Customers prefer robots to have human-like characteristics in service interactions such as banking, hotel reception, and information provision, according to new research from Durham University Business School. The research also found that customers prefer robots to have a human voice, show emotions, and physically embody a human not a robot.
The research found that customers find it easier to interact with robots who appear human-like as they are able to apply the familiar social rules and expectations of human–human interactions.
This study, conducted by Markus Blut, Professor in Marketing and International Business at Durham Business School, alongside colleagues from International Business School Suzhou, Paderborn University and the University of Rostock, used a dataset of 11,053 individuals interacting with service robots, from previous pieces of research studies.
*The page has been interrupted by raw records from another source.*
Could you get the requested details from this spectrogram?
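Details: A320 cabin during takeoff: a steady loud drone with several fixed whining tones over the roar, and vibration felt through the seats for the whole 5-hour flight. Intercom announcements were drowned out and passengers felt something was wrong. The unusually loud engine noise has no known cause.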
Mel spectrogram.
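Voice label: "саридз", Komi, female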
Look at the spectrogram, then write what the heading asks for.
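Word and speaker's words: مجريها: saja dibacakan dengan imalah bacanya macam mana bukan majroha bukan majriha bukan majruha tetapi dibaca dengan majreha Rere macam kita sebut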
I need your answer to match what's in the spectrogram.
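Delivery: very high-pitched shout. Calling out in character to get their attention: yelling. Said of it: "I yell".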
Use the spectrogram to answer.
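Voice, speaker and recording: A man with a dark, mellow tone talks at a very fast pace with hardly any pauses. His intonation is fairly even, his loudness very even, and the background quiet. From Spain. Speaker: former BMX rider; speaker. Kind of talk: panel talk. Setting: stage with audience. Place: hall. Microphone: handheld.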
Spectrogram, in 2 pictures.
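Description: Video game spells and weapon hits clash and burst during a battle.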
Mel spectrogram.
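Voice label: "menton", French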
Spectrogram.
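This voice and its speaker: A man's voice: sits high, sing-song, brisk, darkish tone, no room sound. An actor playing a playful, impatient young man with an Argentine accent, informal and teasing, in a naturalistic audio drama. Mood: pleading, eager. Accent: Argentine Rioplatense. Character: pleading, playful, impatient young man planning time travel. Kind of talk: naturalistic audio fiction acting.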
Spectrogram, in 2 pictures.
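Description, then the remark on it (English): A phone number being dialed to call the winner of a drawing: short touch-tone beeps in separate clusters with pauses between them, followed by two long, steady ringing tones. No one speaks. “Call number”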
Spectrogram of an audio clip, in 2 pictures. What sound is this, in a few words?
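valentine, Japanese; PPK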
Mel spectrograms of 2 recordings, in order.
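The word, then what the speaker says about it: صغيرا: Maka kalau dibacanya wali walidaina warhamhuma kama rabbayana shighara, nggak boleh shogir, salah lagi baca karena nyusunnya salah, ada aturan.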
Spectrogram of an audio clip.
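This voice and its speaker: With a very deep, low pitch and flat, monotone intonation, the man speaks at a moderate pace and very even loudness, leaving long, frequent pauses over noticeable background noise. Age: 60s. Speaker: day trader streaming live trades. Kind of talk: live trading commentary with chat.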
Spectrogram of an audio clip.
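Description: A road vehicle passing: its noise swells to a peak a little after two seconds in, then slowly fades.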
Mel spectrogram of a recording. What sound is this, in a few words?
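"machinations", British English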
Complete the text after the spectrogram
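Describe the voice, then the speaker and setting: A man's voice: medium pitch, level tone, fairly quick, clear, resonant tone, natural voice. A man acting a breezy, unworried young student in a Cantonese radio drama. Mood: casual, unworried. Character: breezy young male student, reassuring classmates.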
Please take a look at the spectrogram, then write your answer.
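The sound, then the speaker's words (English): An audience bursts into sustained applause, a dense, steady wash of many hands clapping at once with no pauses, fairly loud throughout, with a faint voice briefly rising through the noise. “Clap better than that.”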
Using this dataset, the researchers developed a comprehensive model to investigate relationships between anthropomorphism – the attribution of human characteristics or behaviour to an object – and its consequences on customer interactions.
Whilst the robot’s characteristics (e.g., intelligence) and functional characteristics (e.g., usefulness) are identified as important mediators to measure the want for customers to use them, relational characteristics (e.g., rapport) were also used, but received less support as mediators.
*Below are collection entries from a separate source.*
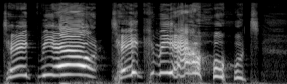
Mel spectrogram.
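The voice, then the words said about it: Yelling. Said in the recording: “I'm yelling”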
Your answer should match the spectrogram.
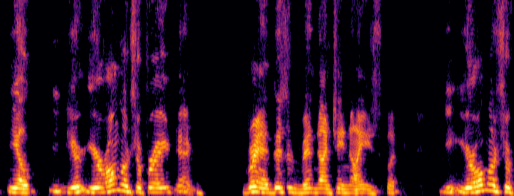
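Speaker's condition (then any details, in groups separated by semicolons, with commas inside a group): Cerebral palsy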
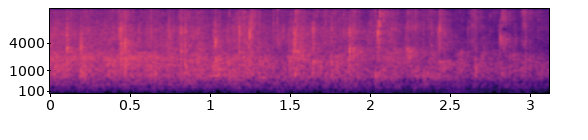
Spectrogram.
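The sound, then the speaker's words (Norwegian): Audience applause at an evening prayer conference in a church, dense and steady clapping throughout, easing slightly toward the end. “Kan vi gi han en applaus for det?”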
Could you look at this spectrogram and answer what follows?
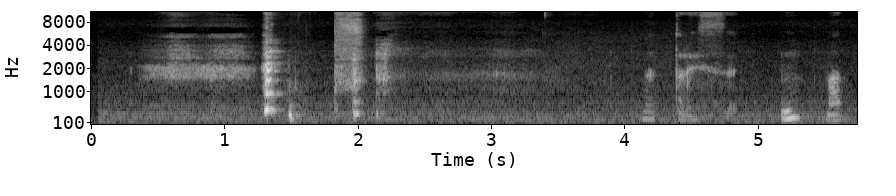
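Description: Two or three sharp, high sneezes with brief voiced intakes and small vocal sounds between them.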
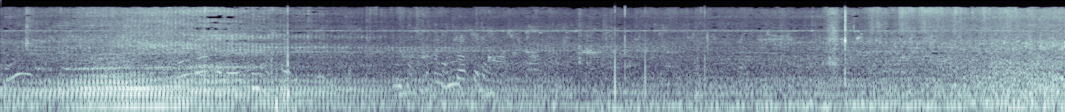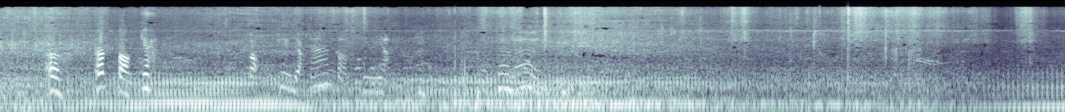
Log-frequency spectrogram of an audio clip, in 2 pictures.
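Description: Women talk casually nearby.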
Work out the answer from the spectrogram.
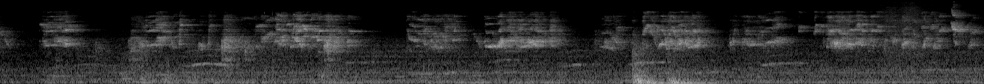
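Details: Relaxed perched lovebird in ngekek chatter, giving raspy, shrill squawking bursts in irregular bouts, with one low thump partway through and a couple of faint whistled notes in the background.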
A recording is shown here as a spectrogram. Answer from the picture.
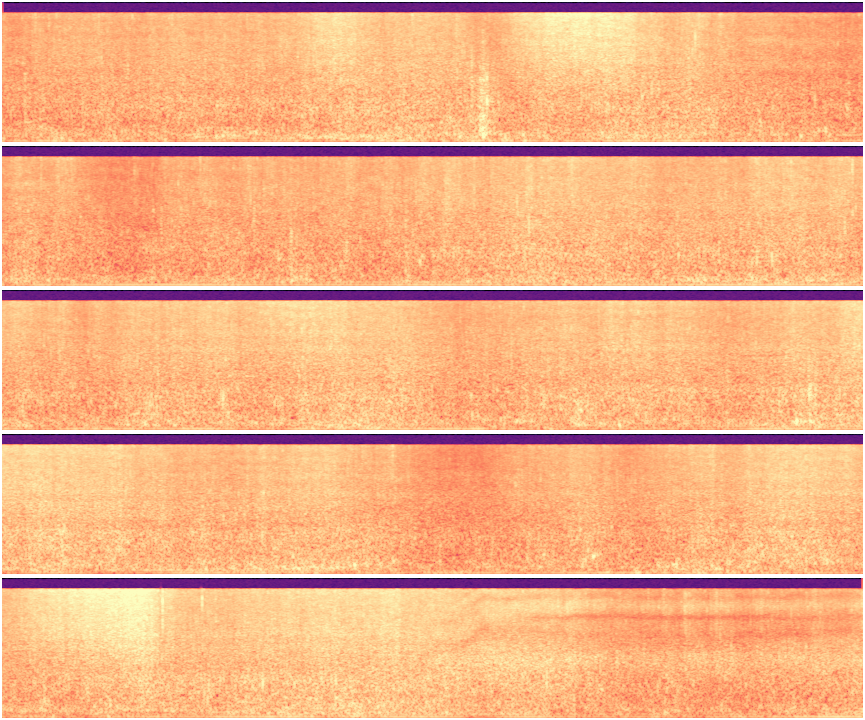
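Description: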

Professor Blut says,
“When a robot is perceived to be human-like it can better ease and facilitate human–robot interactions. During a human–robot interaction where the robot is human-like, people can easily apply the social scripts and expectations of a human– human interaction, thus, they tend to find the robot more controllable and predictable and the interaction easier and more familiar. If people feel as though they are comfortable and at ease with a robot, their chances of using the service increase.”
The researchers also examined the impact of customer traits, such as computer anxiety and technology competence, sociodemographics (e.g., gender, age etc.), and robot design features (e.g., physical, nonphysical) on anthropomorphism perception.
The researchers interestingly found a number of customer characteristics that correlated with the likelihood of anthropomorphizing a customer service robot. People’s competence with technology, computer anxiety and general negative attitudes towards robots in daily life all correlated the likelihood to perceive a service robot as humanlike. Whilst a customer’s age, gender and experience with previous robots also had a significant effect.
Professor Blut says,
“Many companies have found that anthropomorphism can be used to increase product and brand liking in marketing, but in service robots it has been unclear whether it enhances customers’ experiences or not. However, our research shows the perception of humanlike qualities in service robots can facilitate engagement with customers, as it incorporates the underlying principles and expectations people use in social settings in a person’s interaction with social robots”.
The findings of the research have serious implications for firms intending to employ service robots on the front line, highlighting the potential consequences of employing humanlike versus machinelike robots in service firms. Firms can also the findings to assess whether their own customer base is ready for robot service, and which humanlike robots, and their features, to choose when offering services to customers.
The research paper was published in the Journal of the Academy of Marketing Science, and can be viewed via this link: https://link.springer.com/epdf/10.1007/s11747-020-00762-y